:: Extracted data

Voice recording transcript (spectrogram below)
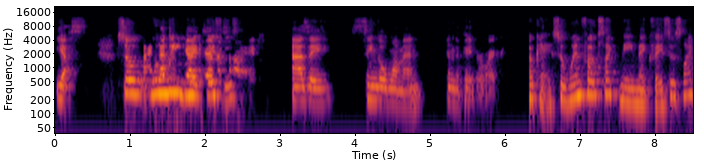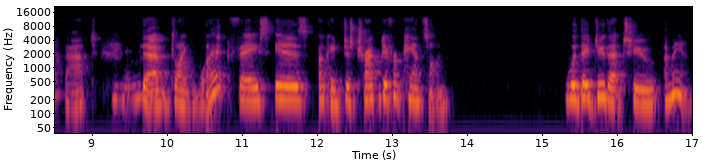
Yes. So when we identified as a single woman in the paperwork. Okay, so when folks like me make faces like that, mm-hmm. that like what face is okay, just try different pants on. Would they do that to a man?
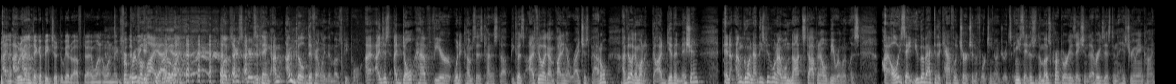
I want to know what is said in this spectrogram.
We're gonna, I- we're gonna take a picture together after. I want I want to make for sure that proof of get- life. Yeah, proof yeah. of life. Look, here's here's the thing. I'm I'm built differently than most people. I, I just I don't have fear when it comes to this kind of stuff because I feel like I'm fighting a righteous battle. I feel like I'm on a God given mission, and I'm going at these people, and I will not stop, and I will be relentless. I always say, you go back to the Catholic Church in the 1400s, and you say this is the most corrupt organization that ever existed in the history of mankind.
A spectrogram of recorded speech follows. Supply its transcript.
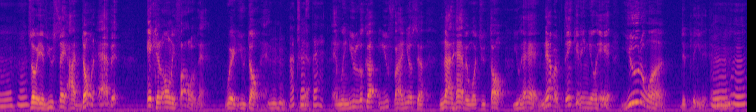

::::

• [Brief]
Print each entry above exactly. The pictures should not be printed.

• [Completed task]
Voice recording transcript (spectrogram below)
Yes. So when we identified as a single woman in the paperwork. Okay, so when folks like me make faces like that, mm-hmm. that like what face is okay, just try different pants on. Would they do that to a man?
I want to know what is said in this spectrogram.
We're gonna, I- we're gonna take a picture together after. I want I want to make for sure that proof of get- life. Yeah, proof yeah. of life. Look, here's here's the thing. I'm I'm built differently than most people. I, I just I don't have fear when it comes to this kind of stuff because I feel like I'm fighting a righteous battle. I feel like I'm on a God given mission, and I'm going at these people, and I will not stop, and I will be relentless. I always say, you go back to the Catholic Church in the 1400s, and you say this is the most corrupt organization that ever existed in the history of mankind.
A spectrogram of recorded speech follows. Supply its transcript.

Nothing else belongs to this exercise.